═══ Entries provided

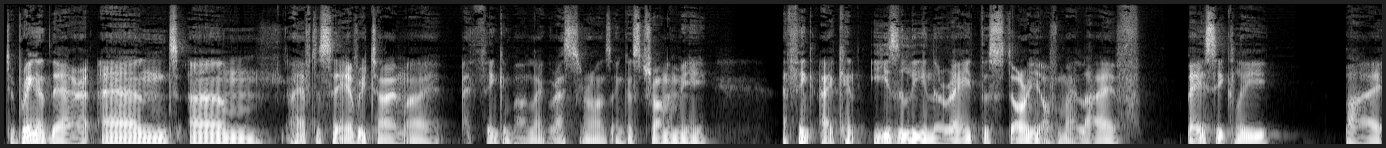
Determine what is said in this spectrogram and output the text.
to bring it there. And um, I have to say, every time I, I think about like restaurants and gastronomy, I think I can easily narrate the story of my life basically by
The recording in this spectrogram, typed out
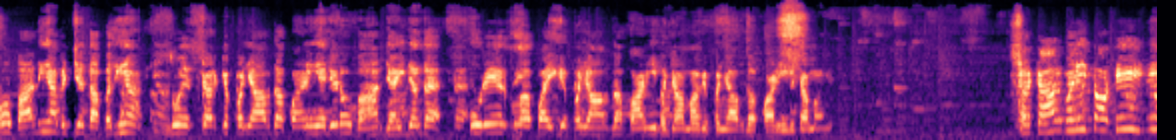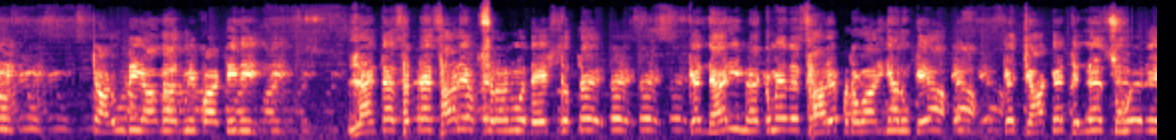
ਉਹ ਬਾਲੀਆਂ ਵਿੱਚ ਦੱਬ ਲੀਆਂ। ਤੋਂ ਇਸ ਕਰਕੇ ਪੰਜਾਬ ਦਾ ਪਾਣੀ ਹੈ ਜਿਹੜਾ ਉਹ ਬਾਹਰ ਜਾਈ ਜਾਂਦਾ ਉਰੇ ਰੁਆ ਪਾਈ ਕੇ ਪੰਜਾਬ ਦਾ ਪਾਣੀ ਬਚਾਵਾਂਗੇ, ਪੰਜਾਬ ਦਾ ਪਾਣੀ ਬਚਾਵਾਂਗੇ। ਸਰਕਾਰ ਬਣੀ ਤੁਹਾਡੀ, ਝਾੜੂ ਦੀ ਆਮ ਆਦਮੀ ਪਾਰਟੀ ਦੀ। ਲੈਂਟੇ ਸੱਟੇ ਸਾਰੇ ਅਫਸਰਾਂ ਨੂੰ ਆਦੇਸ਼ ਦਿੱਤੇ ਕਿ ਨਹਿਰੀ ਮਹਿਕਮੇ ਦੇ ਸਾਰੇ ਪਟਵਾਰੀਆਂ ਨੂੰ ਕਿਹਾ ਕਿ ਜਾ ਕੇ ਜਿੰਨੇ ਸੂਏ ਨੇ,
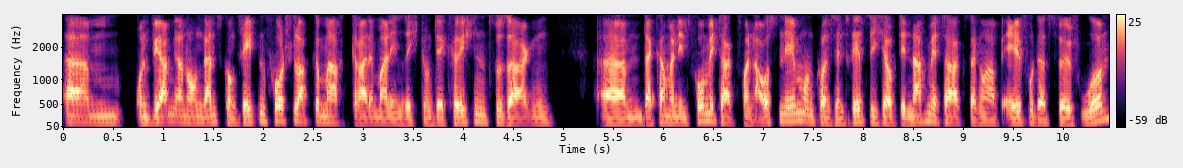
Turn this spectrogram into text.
Ähm, und wir haben ja noch einen ganz konkreten Vorschlag gemacht, gerade mal in Richtung der Kirchen zu sagen, ähm, da kann man den Vormittag von ausnehmen und konzentriert sich auf den Nachmittag, sagen wir mal ab 11 oder 12 Uhr.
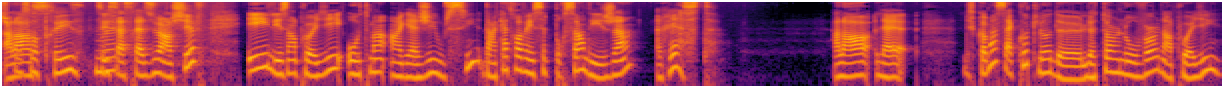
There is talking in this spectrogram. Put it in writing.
Je Alors, surprise. Ça se traduit en chiffres. Et les employés hautement engagés aussi, dans 87% des gens, restent. Alors, la, comment ça coûte là, de, le turnover d'employés?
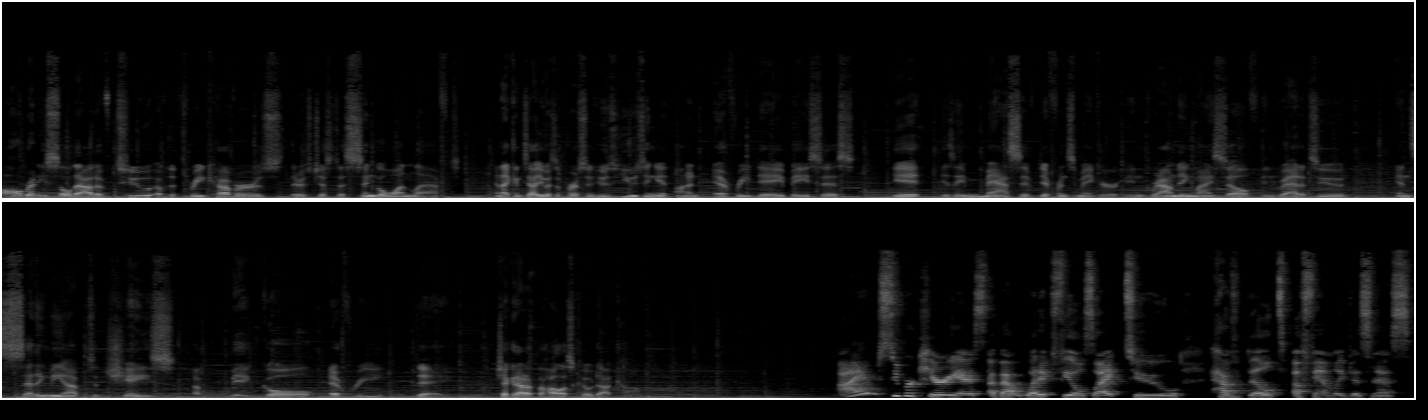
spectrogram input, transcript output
already sold out of two of the three covers. There's just a single one left. And I can tell you, as a person who's using it on an everyday basis, it is a massive difference maker in grounding myself in gratitude and setting me up to chase a big goal every day. Check it out at thehollisco.com. I'm super curious about what it feels like to have built a family business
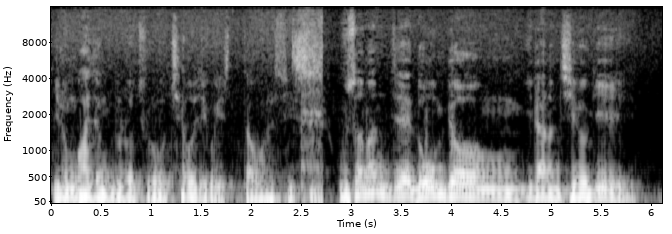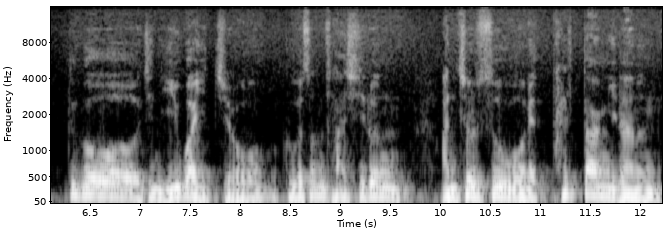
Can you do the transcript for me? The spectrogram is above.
이런 과정들로 주로 채워지고 있다고 할 수 있습니다. 우선은 이제 노원병이라는 지역이 뜨거워진 이유가 있죠. 그것은 사실은 안철수 의원의 탈당이라는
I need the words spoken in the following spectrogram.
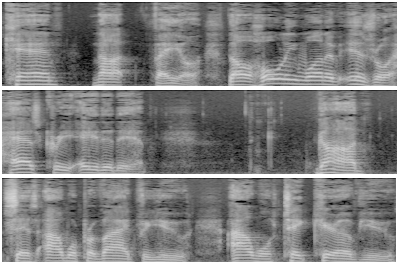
cannot fail. The Holy One of Israel has created it. God says, I will provide for you. I will take care of you.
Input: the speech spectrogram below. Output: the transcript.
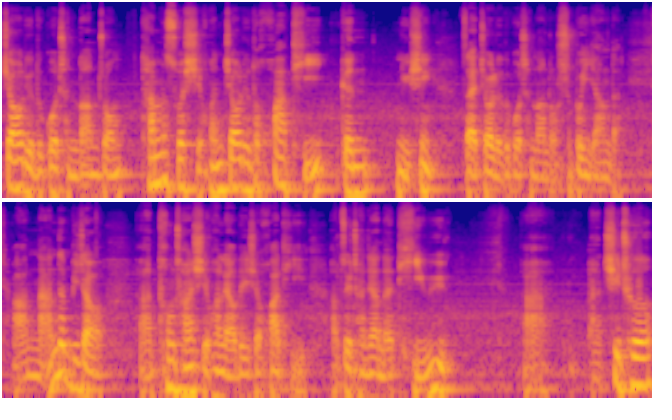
交流的过程当中，他们所喜欢交流的话题跟女性在交流的过程当中是不一样的啊。男的比较啊，通常喜欢聊的一些话题啊，最常见的体育啊啊，汽车，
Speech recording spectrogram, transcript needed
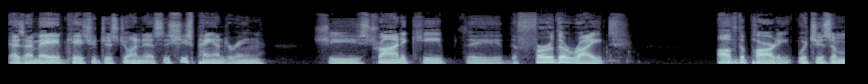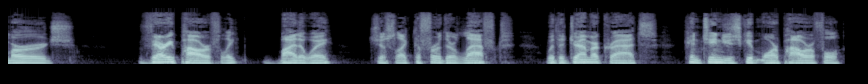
as I made, in case you're just joining us, is she's pandering. She's trying to keep the the further right of the party, which has emerged very powerfully, by the way, just like the further left with the Democrats, continues to get more powerful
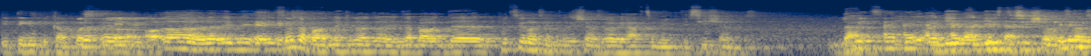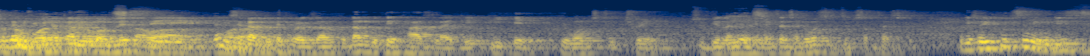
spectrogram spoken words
the things we can No, possibly no, do. no, no, no, it- it's not about making us. It's about the putting us in positions where we have to make decisions. That I- I- and, I- and think these decisions okay, are let me- sort let of me what an example let's say, let me say. Dangote, for example. Dangote has like a PA he wants to train to be like Yes. him, and he wants to be successful. Okay, so he puts him in these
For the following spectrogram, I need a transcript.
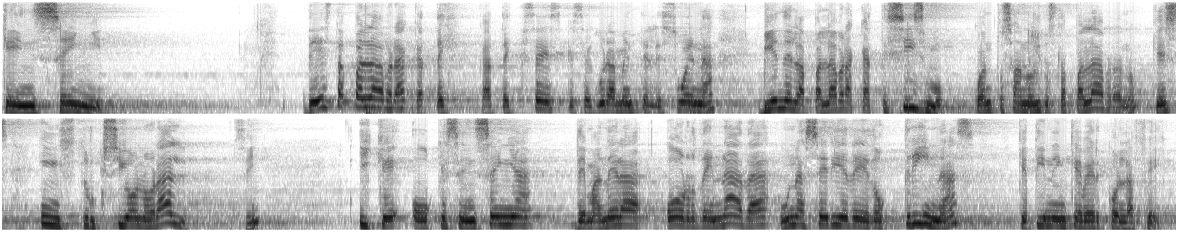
que enseñe. De esta palabra, catexés, que seguramente le suena, viene la palabra catecismo. ¿Cuántos han oído esta palabra? No? Que es instrucción oral, ¿sí? Y que, o que se enseña de manera ordenada una serie de doctrinas que tienen que ver con la fe.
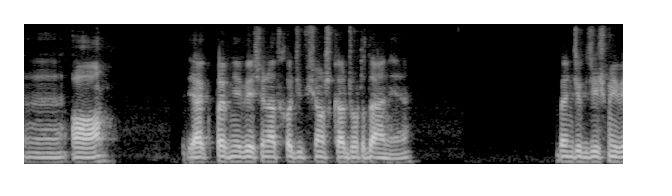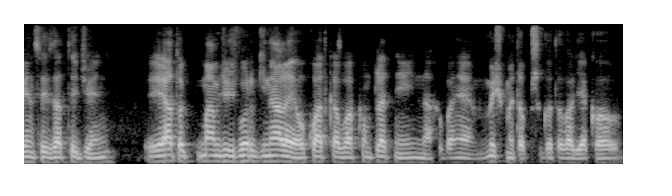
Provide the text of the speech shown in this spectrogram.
E, o, jak pewnie wiecie, nadchodzi książka Jordanie. Będzie gdzieś mniej więcej za tydzień. Ja to mam gdzieś w oryginale, okładka była kompletnie inna, chyba nie wiem, myśmy to przygotowali jako,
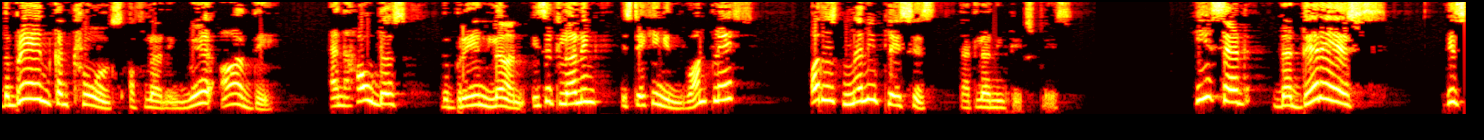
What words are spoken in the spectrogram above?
the brain controls of learning where are they and how does the brain learn is it learning is taking in one place or is many places that learning takes place he said that there is his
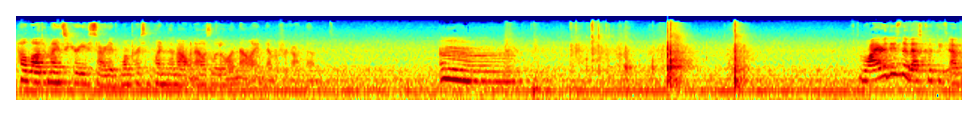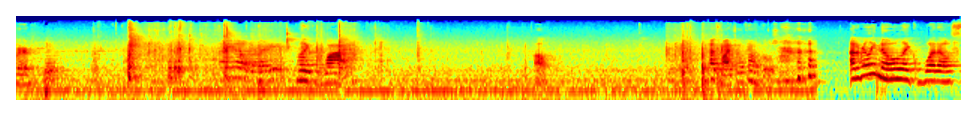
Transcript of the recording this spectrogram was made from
how a lot of my insecurities started. One person pointed them out when I was little and now I never forgot them. Mmm. Why are these the best cookies ever? I know, right? Like, why? Oh. That's why it's all chemicals. I don't really know like what else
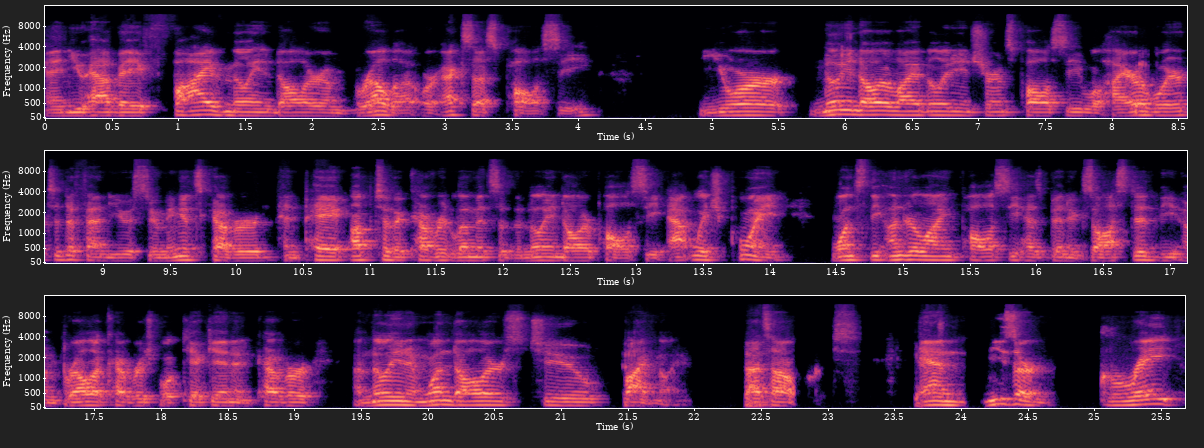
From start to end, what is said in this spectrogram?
and you have a $5 million umbrella or excess policy, your million dollar liability insurance policy will hire a lawyer to defend you, assuming it's covered, and pay up to the covered limits of the million dollar policy, at which point once the underlying policy has been exhausted, the umbrella coverage will kick in and cover a million and one dollars to five million. That's how it works. And these are great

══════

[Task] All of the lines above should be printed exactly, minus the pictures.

[Finished task]
Determine what is said in this spectrogram and output the text.
to bring it there. And um, I have to say, every time I, I think about like restaurants and gastronomy, I think I can easily narrate the story of my life basically by
The recording in this spectrogram, typed out
ਉਹ ਬਾਲੀਆਂ ਵਿੱਚ ਦੱਬ ਲੀਆਂ। ਤੋਂ ਇਸ ਕਰਕੇ ਪੰਜਾਬ ਦਾ ਪਾਣੀ ਹੈ ਜਿਹੜਾ ਉਹ ਬਾਹਰ ਜਾਈ ਜਾਂਦਾ ਉਰੇ ਰੁਆ ਪਾਈ ਕੇ ਪੰਜਾਬ ਦਾ ਪਾਣੀ ਬਚਾਵਾਂਗੇ, ਪੰਜਾਬ ਦਾ ਪਾਣੀ ਬਚਾਵਾਂਗੇ। ਸਰਕਾਰ ਬਣੀ ਤੁਹਾਡੀ, ਝਾੜੂ ਦੀ ਆਮ ਆਦਮੀ ਪਾਰਟੀ ਦੀ। ਲੈਂਟੇ ਸੱਟੇ ਸਾਰੇ ਅਫਸਰਾਂ ਨੂੰ ਆਦੇਸ਼ ਦਿੱਤੇ ਕਿ ਨਹਿਰੀ ਮਹਿਕਮੇ ਦੇ ਸਾਰੇ ਪਟਵਾਰੀਆਂ ਨੂੰ ਕਿਹਾ ਕਿ ਜਾ ਕੇ ਜਿੰਨੇ ਸੂਏ ਨੇ,
Turn this spectrogram into text.
Ähm, und wir haben ja noch einen ganz konkreten Vorschlag gemacht, gerade mal in Richtung der Kirchen zu sagen, ähm, da kann man den Vormittag von ausnehmen und konzentriert sich auf den Nachmittag, sagen wir mal ab 11 oder 12 Uhr.
There is talking in this spectrogram. Put it in writing.
Je Alors, surprise. Ça se traduit en chiffres. Et les employés hautement engagés aussi, dans 87% des gens, restent. Alors, la, comment ça coûte là, de, le turnover d'employés?
spectrogram input, transcript output
already sold out of two of the three covers. There's just a single one left. And I can tell you, as a person who's using it on an everyday basis, it is a massive difference maker in grounding myself in gratitude and setting me up to chase a big goal every day. Check it out at thehollisco.com. I'm super curious about what it feels like to have built a family business
Can you do the transcript for me? The spectrogram is above.
이런 과정들로 주로 채워지고 있다고 할 수 있습니다. 우선은 이제 노원병이라는 지역이 뜨거워진 이유가 있죠. 그것은 사실은 안철수 의원의 탈당이라는
I need the words spoken in the following spectrogram.
cannot fail. The Holy One of Israel has created it. God says, I will provide for you. I will take care of you.
Input: the speech spectrogram below. Output: the transcript.
交流的过程当中，他们所喜欢交流的话题跟女性在交流的过程当中是不一样的啊。男的比较啊，通常喜欢聊的一些话题啊，最常见的体育啊啊，汽车，
Speech recording spectrogram, transcript needed
as I made, in case you're just joining us, is she's pandering. She's trying to keep the the further right of the party, which has emerged very powerfully, by the way, just like the further left with the Democrats, continues to get more powerful
spectrogram spoken words
the things we can No, possibly no, do. no, no, no, it- it's not about making us. It's about the putting us in positions where we have to make decisions. That I- I- and, I- and think these decisions okay, are let me- sort let of me what an example let's say, let me say. Dangote, for example. Dangote has like a PA he wants to train to be like Yes. him, and he wants to be successful. Okay, so he puts him in these
For the following spectrogram, I need a transcript.
que enseñe. De esta palabra, catexés, que seguramente le suena, viene la palabra catecismo. ¿Cuántos han oído esta palabra? No? Que es instrucción oral, ¿sí? Y que, o que se enseña de manera ordenada una serie de doctrinas que tienen que ver con la fe.
Provide the text of the speech shown in this spectrogram.
E, o, jak pewnie wiecie, nadchodzi książka Jordanie. Będzie gdzieś mniej więcej za tydzień. Ja to mam gdzieś w oryginale, okładka była kompletnie inna, chyba nie wiem, myśmy to przygotowali jako,
What words are spoken in the spectrogram above?
the brain controls of learning where are they and how does the brain learn is it learning is taking in one place or is many places that learning takes place he said that there is his
Transcript of the recording this spectrogram was made from
how a lot of my insecurities started. One person pointed them out when I was little and now I never forgot them. Mmm. Why are these the best cookies ever? I know, right? Like, why? Oh. That's why it's all chemicals. I don't really know like what else
From start to end, what is said in this spectrogram?
and you have a $5 million umbrella or excess policy, your million dollar liability insurance policy will hire a lawyer to defend you, assuming it's covered, and pay up to the covered limits of the million dollar policy, at which point once the underlying policy has been exhausted, the umbrella coverage will kick in and cover a million and one dollars to five million. That's how it works. And these are great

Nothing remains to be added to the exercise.